Additionally, many modifications may be made to adapt a particular situation to the teachings of the present invention without departing from the central inventive concept described herein. Furthermore, an embodiment of the present invention may not include all of the features described above. Therefore, it is intended that the present invention not be limited to the particular embodiments disclosed, but that the invention include all embodiments falling within the scope of the appended claims.

Patent Citations
Cited PatentFiling datePublication dateApplicantTitle

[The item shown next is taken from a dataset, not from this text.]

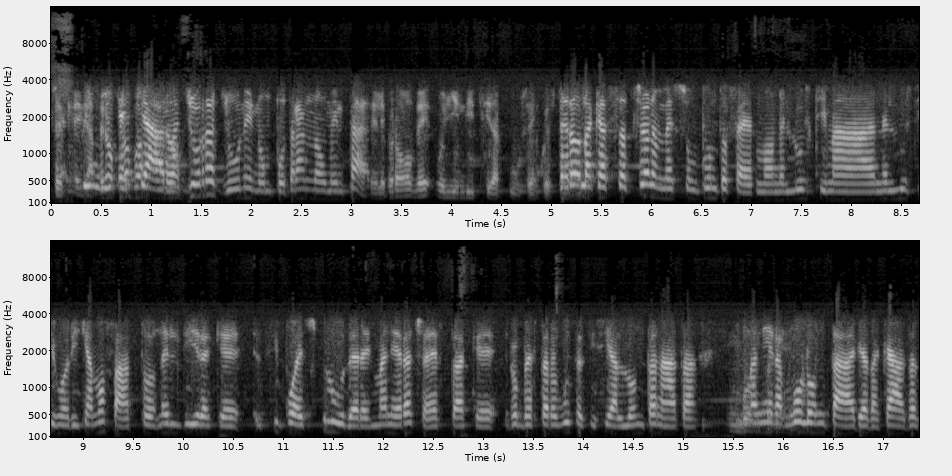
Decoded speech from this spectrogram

US5633178Jun 7, 1995May 27, 1997Sgs-Thomson Microelectronics S.A.Method of making volatile memory cell with interface charge traps
US5830575Sep 16, 1996Nov 3, 1998Sandia National LaboratoriesMemory device using movement of protons
US5937295Oct 7, 1997Aug 10, 1999International Business Machines CorporationNano-structure memory device
US6090666Sep 30, 1998Jul 18, 2000Sharp Kabushiki KaishaMethod for fabricating semiconductor nanocrystal and semiconductor memory device using the semiconductor nanocrystal
US6128243Dec 3, 1999Oct 3, 2000Stmicroelectronics, Inc.Shadow memory for a SRAM and method
US6285055 *Jan 26, 1999Sep 4, 2001Sony CorporationMemory device and method of manufacturing the same, and integrated circuit and method of manufacturing semiconductor device
US6330184Sep 11, 2000Dec 11, 2001Motorola, Inc.Method of operating a semiconductor device
US6441392 *May 4, 1998Aug 27, 2002Commissariat A L'energie AtomiqueDevice based on quantic islands and method for making same
US6567292 *Jun 28, 2002May 20, 2003Progressant Technologies, Inc.Negative differential resistance (NDR) element and memory with reduced soft error rate
US6724038 *Aug 20, 2002Apr 20, 2004Infineon Technologies AgMemory element for a semiconductor memory device
EP1168456A2Mar 3, 2001Jan 2, 2002Progressant Technologies Inc.A CMOS-process compatible, tunable NDR (negative differential resistance) device and method of operating same
WO1998050958A1May 4, 1998Nov 12, 1998Commissariat Energie AtomiqueDevice based on quantic islands and method for making same
Non-Patent Citations
Reference
1De Blauwe, Jan. "Nanocrystal Nonvolatile Memory Device", IEEE Transactions on Nanotechnology, vol. 1, No. 1, Mar. 2002, pp. 72-77, XP008018706.
2French Preliminary Search Report dated Jun. 25, 2003 for French Appl. No. 0213838.
Classifications
U.S. Classification257/298, 257/E29.302, 257/315, 257/E29.301, 257/E29.3
International ClassificationH01L29/788, H01L29/792, H01L27/115, H01L27/108, H01L21/8247
Cooperative ClassificationG11C2216/08, B82Y10/00, H01L29/7888, H01L29/7881, H01L29/788
European ClassificationB82Y10/00, H01L29/788, H01L29/788B, H01L29/788D
Legal Events
DateCodeEventDescription
Oct 24, 2013FPAYFee payment
Year of fee payment: 8
Nov 4, 2009FPAYFee payment
Year of fee payment: 4
Apr 5, 2004ASAssignment
Owner name: STMICROELECTRONICS SA, FRANCE
Free format text: ASSIGNMENT OF ASSIGNORS INTEREST;ASSIGNORS:MAZOYER, PASCALE;VILLARET, ALEXANDRE;SKOTNICKI, THOMAS;REEL/FRAME:014489/0924;SIGNING DATES FROM 20040224 TO 20040225